Because electric current is composed of individual electrons flowing in unison through a conductor by moving along and pushing on the electrons ahead, just like marbles through a tube or water through a pipe, the amount of flow throughout a single circuit will be the same at any point. If we were to monitor a cross-section of the wire in a single circuit, counting the electrons flowing by, we would notice the exact same quantity per unit of time as in any other part of the circuit, regardless of conductor length or conductor diameter.
If we break the circuit's continuity at any point, the electric current will cease in the entire loop, and the full voltage produced by the battery will be manifested across the break, between the wire ends that used to be connected:
Notice the "+" and "-" signs drawn at the ends of the break in the circuit, and how they correspond to the "+" and "-" signs next to the battery's terminals. These markers indicate the direction that the voltage attempts to push electron flow. Remember that voltage is always relative between two points. Whether a point in a circuit gets labeled with a "+" or a "-" depends on the other point to which it is referenced. Take a look at the following circuit, where each corner of the loop is marked with a number for reference:
With the circuit's continuity broken between points 2 and 3, voltage dropped between points 2 and 3 is "-" for point 2 and "+" for point 3.
Now let's see what happens if we connect points 2 and 3 back together again, but place a break in the circuit between points 3 and 4:
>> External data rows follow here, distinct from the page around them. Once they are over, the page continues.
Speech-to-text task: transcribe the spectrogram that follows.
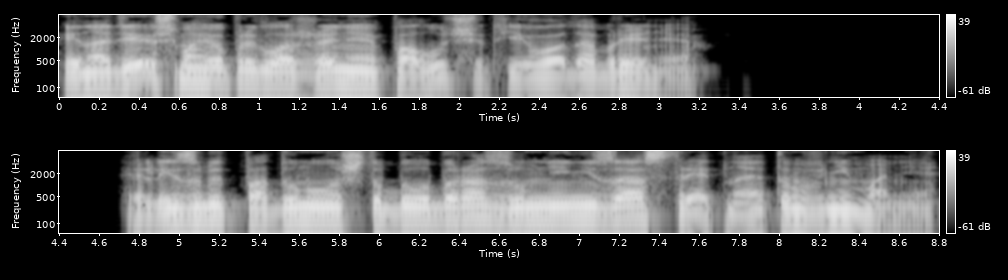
и, надеюсь, мое предложение получит его одобрение. Элизабет подумала, что было бы разумнее не заострять на этом внимание,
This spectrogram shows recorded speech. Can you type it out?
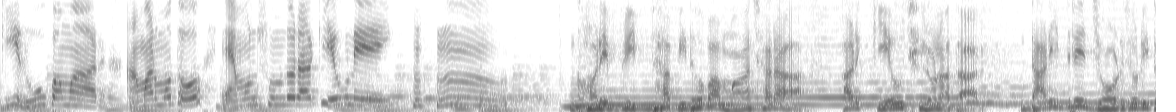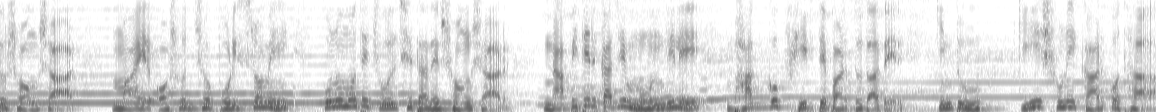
কি রূপ আমার। আমার মতো এমন সুন্দর আর কেউ নেই। ঘরে বৃদ্ধা বিধবা মা ছাড়া আর কেউ ছিল না তার। দারিদ্রে জর্জরিত সংসার। মায়ের অসহ্য পরিশ্রমে কোনো মতে চলছে তাদের সংসার। নাপিতের কাজে মন দিলে ভাগ্য ফিরতে পারত তাদের। কিন্তু কে শুনে কার কথা?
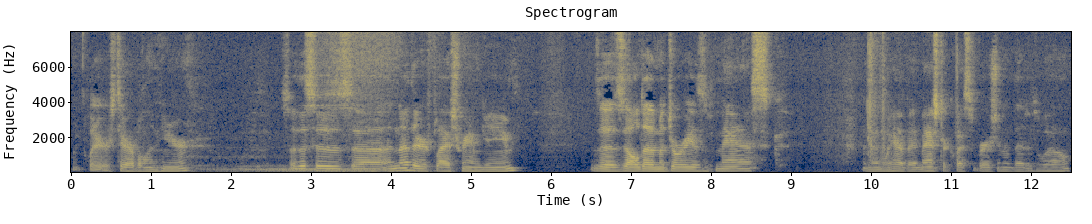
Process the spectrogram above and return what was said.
The glare is terrible in here. So this is uh, another Flash RAM game. The Zelda Majora's Mask. And then we have a Master Quest version of that as well.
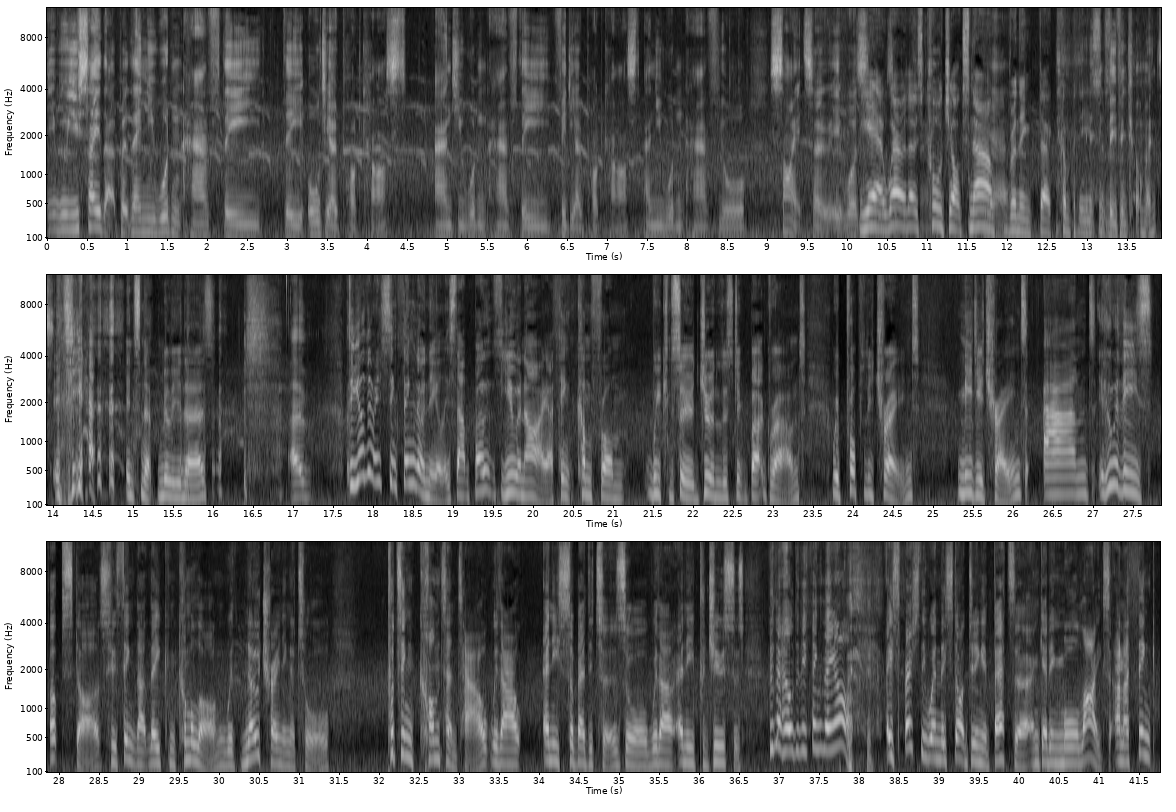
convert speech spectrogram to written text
You, well, you say that, but then you wouldn't have the the audio podcast, and you wouldn't have the video podcast, and you wouldn't have your site. So it was. Yeah, it was where are those thing. cool jocks now Yeah. running their companies? Leaving comments. yeah, internet millionaires. Um, The other interesting thing, though, Neil, is that both you and I, I think, come from we can say a journalistic background. We're properly trained, media trained, and who are these upstarts who think that they can come along with no training at all, putting content out without any sub editors or without any producers? Who the hell do they think they are? Especially when they start doing it better and getting more likes. And I think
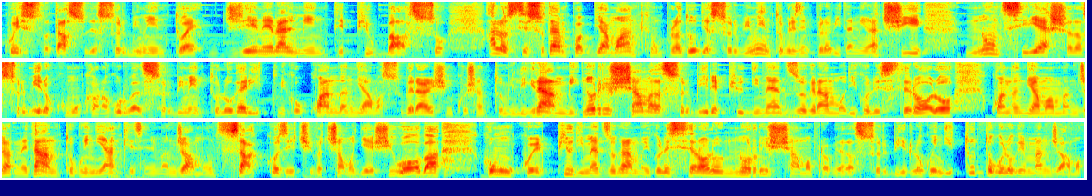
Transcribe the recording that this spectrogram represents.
questo tasso di assorbimento è generalmente più basso. Allo stesso tempo abbiamo anche un plateau di assorbimento, per esempio la vitamina C non si riesce ad assorbire o comunque ha una curva di assorbimento logaritmico quando andiamo a superare i 500 mg. Non riusciamo ad assorbire più di mezzo grammo di colesterolo quando andiamo a mangiarne tanto, quindi anche se ne mangiamo un sacco, se ci facciamo 10 uova, comunque più di mezzo grammo di colesterolo non riusciamo proprio ad assorbirlo. Quindi tutto quello che mangiamo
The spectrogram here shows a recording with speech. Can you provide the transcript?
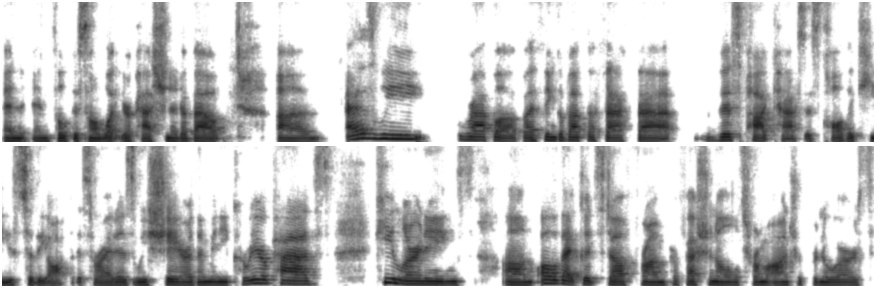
and and focus on what you're passionate about. Um, as we wrap up, I think about the fact that this podcast is called the keys to the office right as we share the many career paths key learnings um, all that good stuff from professionals from entrepreneurs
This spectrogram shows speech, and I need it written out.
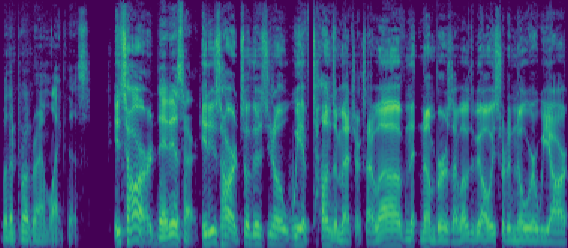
with a mm-hmm. program like this? It's hard. It is hard. It is hard. So there's, you know, we have tons of metrics. I love n- numbers. I love to be always sort of know where we are.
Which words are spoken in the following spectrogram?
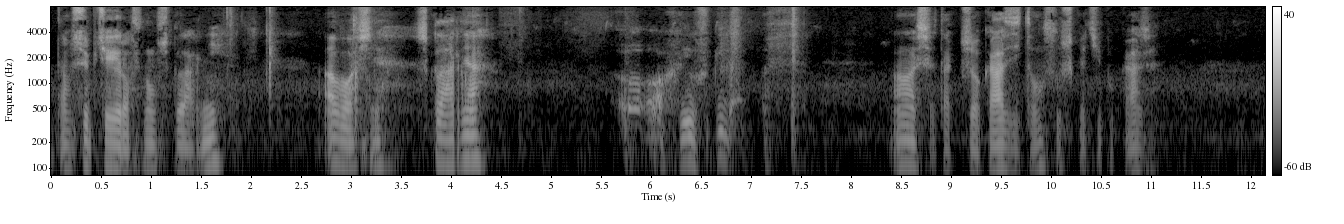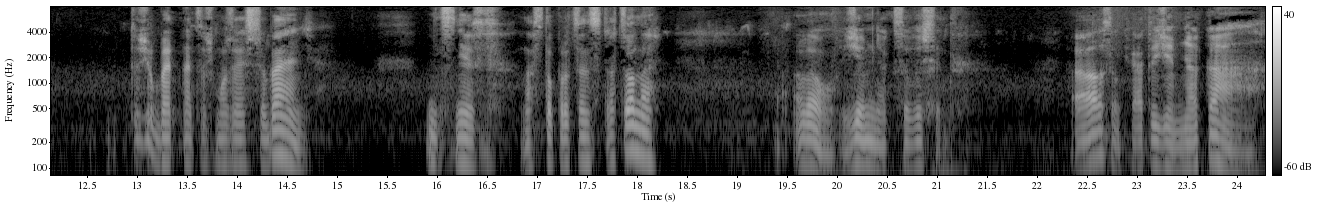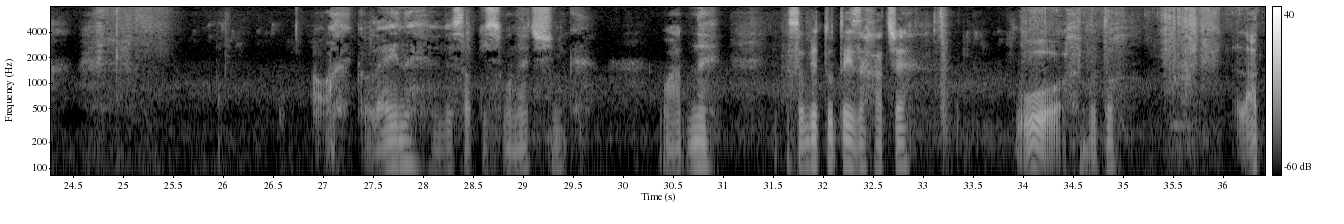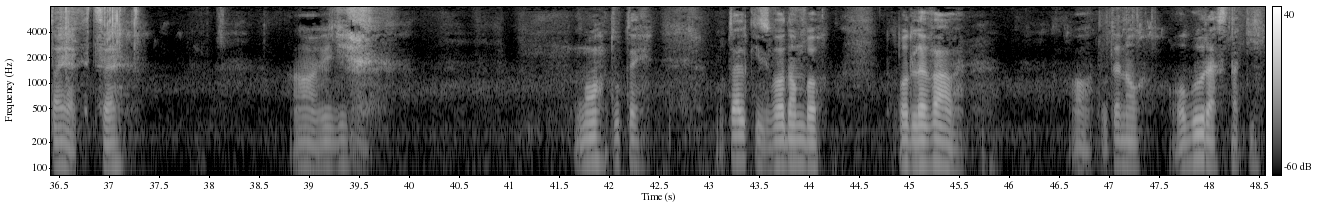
Tam szybciej rosną szklarni. A właśnie szklarnia. Och, już idę. O, się tak przy okazji tą suszkę ci pokażę. Coś obetnę, coś może jeszcze będzie. Nic nie jest na 100% stracone. Ale o, ziemniak se wyszedł. O, są kwiaty ziemniaka. Och, kolejny wysoki słonecznik. Ładny. Ja sobie tutaj zahaczę. Ło, bo to lata jak chce. O, widzisz? No, tutaj butelki z wodą, bo podlewałem. O, tutaj no ogóras taki,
With the break between 3 and 4, the voltage drop between those two points is "+" for 4 and "-" for 3. Take special note of the fact that point 3's "sign" is opposite of that in the first example, where the break was between points 2 and 3 (where point 3 was labeled "+"). It is impossible for us to say that point 3 in this circuit will always be either "+" or "-", because the sign is not specific to a single point, but is always relative between two points!